There is a mysterious custom to “sell” a sick individual to a different family rather than to change his or her name. This is based on the belief that an evil decree can only be decreed upon “the son” of a particular person and not necessarily on that person alone. By “selling” the sick person to a different family he now becomes the son (or daughter) of someone else, leading to the dismissal of the decree and a recovery. Some authorities, following the precedent of Avraham and Sara, recommend that a couple that has remained childless for over a decade change their names in the hope of conceiving. There is an opinion, with some precedent in fact, that the residents of a city that suffers from severe troubles should change the name of the city to something representing strength and positivity.
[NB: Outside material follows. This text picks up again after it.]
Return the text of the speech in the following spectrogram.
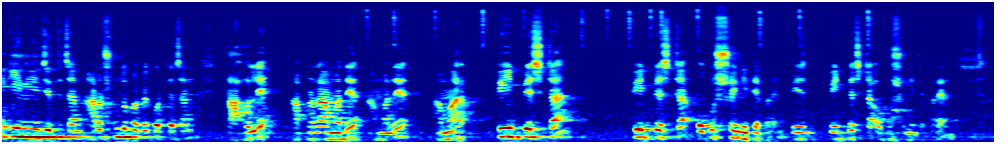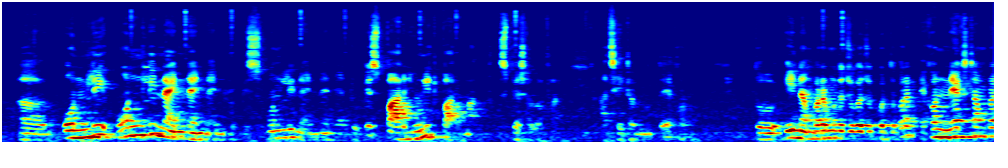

It goes without saying that adding or changing the name of one who is ill does not guarantee that the individual will be healed. Such practices are merely a segula. One whose name was changed, but nevertheless dies shortly thereafter, continues to be referred to by his former name, and the new name is ignored. One who recovered from an illness, and then lives for a significant time thereafter, continues to be referred to by the new name even if he or she later dies. It is suggested that living for at least one month in relatively good health following the illness is considered to have recovered from the illness, and in such instances, the new name becomes permanent. Other authorities maintain that the new name may be retained even if the person dies within a month of recovering from the illness, if the new name was well known and widely circulated. The new name is to be used in all documents, such as a ketuba upon marriage and a get in the event of a divorce. Indeed, some authorities advise those who are married to rewrite their ketuba with their new name, while others are not particular to do so.
 Rema, YD 335:10; Aruch Hashulchan, YD 335:12.
 Bereishit Rabba 44:15; Kohelet Rabbati 5:4.
 Rosh Hashana 16b.
 Orchot Rabbeinu 1:338.
 Berachot 7b; Yoma 83b; Tanchuma, Haazinu 7; Sefer Chassidim 244.
 Ran, Rosh Hashana 16; Semag, Aseh 17. See also Rambam, Hilchot Teshuva 2:4; Sefer Chassidim 20.
 Rambam, Hilchot Teshuva 2:4.
 Yerushalmi, Shabbat 6:9.
 See Aruch Hashulchan, EH 129:12.
 Minchat Elazar 4:27; Taamei Haminhagim p. 105. See Be’er Mayim Chayim, Bereishit.
 Otzar Dinim U’minhagim p.428; Devash L’fi, shin, 14.
 Sefer Chassidim 244; Mahari Bruna 101. But see Kovetz Teshuvot Harambam
V’igrotav 1:52 for a dissenting view.
 Rabbeinu Yerucham 28:1; Ziv Hashemot 28:7. See Siddur Beit Yaakov.
 Ziv Hashemot 28:2.
 Sefer Chassidim 245.
 Teshuvot V'hanhagot 1:790.
 Nefesh Kol Chai, shin, 37.
 Chelkat Mechokek, EH 129:1; Mabit 1:125; Gesher Hachaim 1:4.
 Avnei Tzedek 28.
 Yad Sofer 2; Levushei Mordechai, YD 1:215; Igrot Moshe, EH 4:104.
 Mishne Sachir, YD 228.
 Rema, EH 129:18; Pitchei Teshuva, EH 129:53,54.
 Minchat Yitzchak 10:132. See also Shevet Halevi 8:286:3.